3. Do some gardening.

Get your hands dirty. If you live in an apartment, offer to help a friend. Gardening is guaranteed to fire up all your senses.

taking a walk4. Walk with your camera.

Toting my camera, I notice more details and special moments. So yes. You could just take a walk, but I find the camera is a good reminder to stay present and not make up a shopping list in my head.

5. Get out old art materials and see what ideas they trigger.

I bought the materials to make rubber stamps awhile back, made a few stamps and had fun. Now the materials sit in a basket in a cupboard. Time to get them down and make some new ones.

6. Quilt.

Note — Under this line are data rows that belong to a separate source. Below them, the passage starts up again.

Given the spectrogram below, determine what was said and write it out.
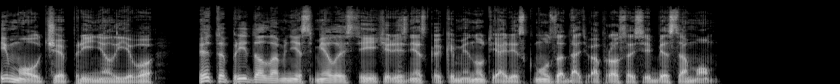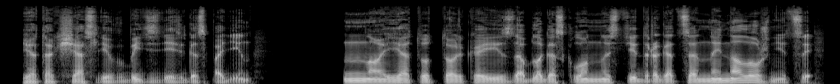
и молча принял его. Это придало мне смелости, и через несколько минут я рискнул задать вопрос о себе самом. «Я так счастлив быть здесь, господин», но я тут только из-за благосклонности драгоценной наложницы —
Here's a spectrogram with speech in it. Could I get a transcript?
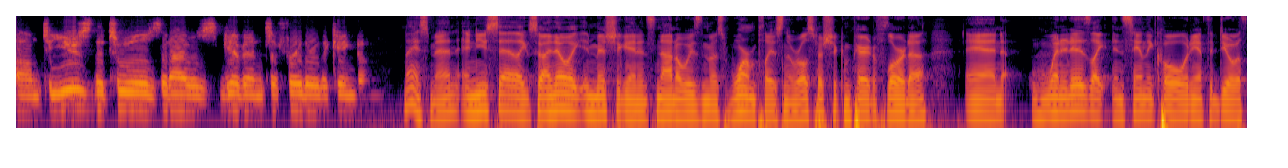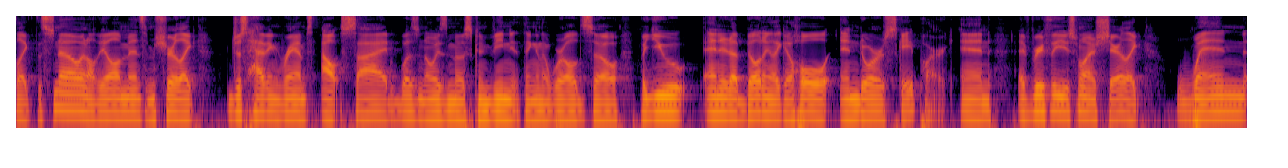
um, to use the tools that I was given to further the kingdom. Nice, man. And you said like so. I know like in Michigan, it's not always the most warm place in the world, especially compared to Florida. And when it is like insanely cold and you have to deal with like the snow and all the elements, I'm sure like just having ramps outside wasn't always the most convenient thing in the world. So, but you ended up building like a whole indoor skate park. And if briefly you just want to share like when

It doesn’t have to be a large project. Make it “hand-sized”. Something you can complete in a day or two. Fabric and thread offer pattern and colour in a different medium as well as a tactile experience. Piecing a project means deconstructing and re-imagining. Totally creative and inspiring.

7. Have projects bookmarked in magazines and books?

Grab one randomly and do the first marked project. Or go to the library and browse a section you don’t normally visit. Pull out a random book and see what it inspires.

8. Rearrange the furniture.

A fresh perspective on a familiar place always gives me a lift.

9. Draw a mandala.

I love these geometric forms. I don’t have to think about them the same way, especially if I use a compass and protractor but they always feel so satisfying.

10. Zen Doodle.

Not much to add to that except to say it’s highly addictive.

11. Browse Pinterest.

Find some artists you admire and see what they have on their boards. (Here’s a link to my boards in case you’d like to check them out.) Or just search on random words or ideas like “pink”, “winter”, etc.

12. Again on Pinterest, create a  board of images that inspire you.

No need to second-guess or  explain it to anyone. Let it be your highly personal source of inspiration.

13. Find your creative “ancestors”.

What creative person inspires you? Find out who inspired them. Who is in the creative ‘family tree’?

That’s my list. Thirteen creative alternatives.

What’s on your list? Share your ideas and inspire us!